If there is one thing that I like about my job more than anything else, it is getting to know an old, downtown, South Carolina home. I’ve had the privilege of walking through the attic of houses that were well over a hundred years old, and have seen some interesting things. From 60 year-old newspapers to beams (or trusses) made out of logs –milled from the trees that were on the property—and still had the pine bark on them. Maybe I’m just a little nostalgic, but I think that’s fascinating.

This house, in downtown Columbia near the river, is a beautiful house that the homeowner was fixing up. When I measured the house and crawled through the attic, rotten wood was found around the chimney on the front and throughout the house in different spots. On an old house, more often than not, you are going to find broken and split boards, due to years of heat and moisture.

The front of her house had a chimney that was nearly at the bottom of a steep valley and had been leaking for years, causing serious damage to the inside. From the initial pictures I could see where roofer after roofer had tried to fix the chimney, with all kinds of remedies, but it wasn’t until we got the asphalt shingles off that we could actually tell what needed to be done, and how. We ended up custom making a “cricket” that would shed water in three different directions. You’ll have to look at the pictures to understand.

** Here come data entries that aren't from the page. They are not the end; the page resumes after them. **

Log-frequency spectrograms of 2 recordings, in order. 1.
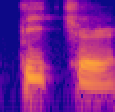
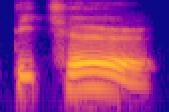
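A tônica está na primeira sílaba. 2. A tônica está na última sílaba. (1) "eles não falam teacher" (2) "eles falam teacher"

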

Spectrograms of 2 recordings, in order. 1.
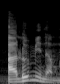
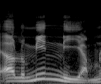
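发音时结尾是较短的 -num。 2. 发音时结尾是完整的 -nium。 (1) "美國人咧，佢唔理你有I 冇I，佢都照發音咧" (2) "你嘅英國咧，好明顯係有個NIUM 做尾嘅"

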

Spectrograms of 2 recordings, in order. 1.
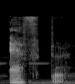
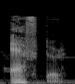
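这是美式英语口音。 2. 这是美式英语口音。

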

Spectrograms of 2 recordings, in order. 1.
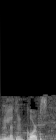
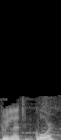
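Corps se dice como corpse, con los sonidos finales. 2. Corps se dice como core, sin los sonidos finales. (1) "no digan Green Lantern Corps porque van a sonar... A cadáver" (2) "si lo quieren decir en inglés es the Green Lantern Corps"

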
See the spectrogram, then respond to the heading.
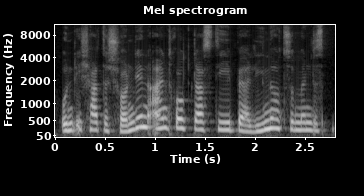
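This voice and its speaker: A woman's voice: fairly high pitch, brisk, dark tone. A woman from Saxony hosting an interview, speaking conversationally with attentive affirming murmurs, on a lapel mic in a studio. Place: studio set with brick wall.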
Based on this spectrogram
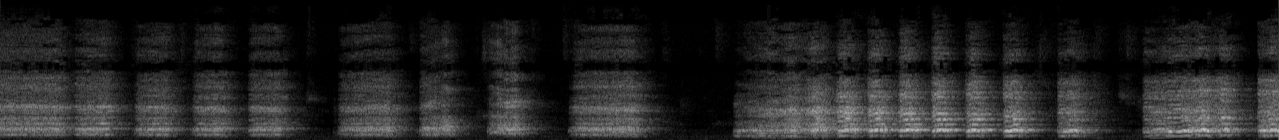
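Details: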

Also, the vinyl siding that had been installed years before, didn’t have any soffit vents cut into it. Obviously, in order for the house to breathe, it must have intake and exhaust. When the existing siding was taken off, we found that it had been leaking and a good bit of the fascia was rotted. We removed the old siding and installed new siding that was perforated all the way around, so it could breathe. Now, the eaves can provide the proper air-intake allowing the ridge vents do function at maximum efficiency.

Once last thing that we did was remove two old windows in her kitchen and install a giant garden window. This window was roughly 6’6″ wide and 4’6″ tall. It was custom made with a Corian bottom and side windows that open.

As for the shingles, the homeowner chose to go with a CertainTeed Landmark ‘AR’ architectural shingle. The color that was Hunter Green and it was a perfect choice for this particular brick and trim color.

If you are looking for a Columbia roofing company, please call (803) 994-9498 or complete our online request form.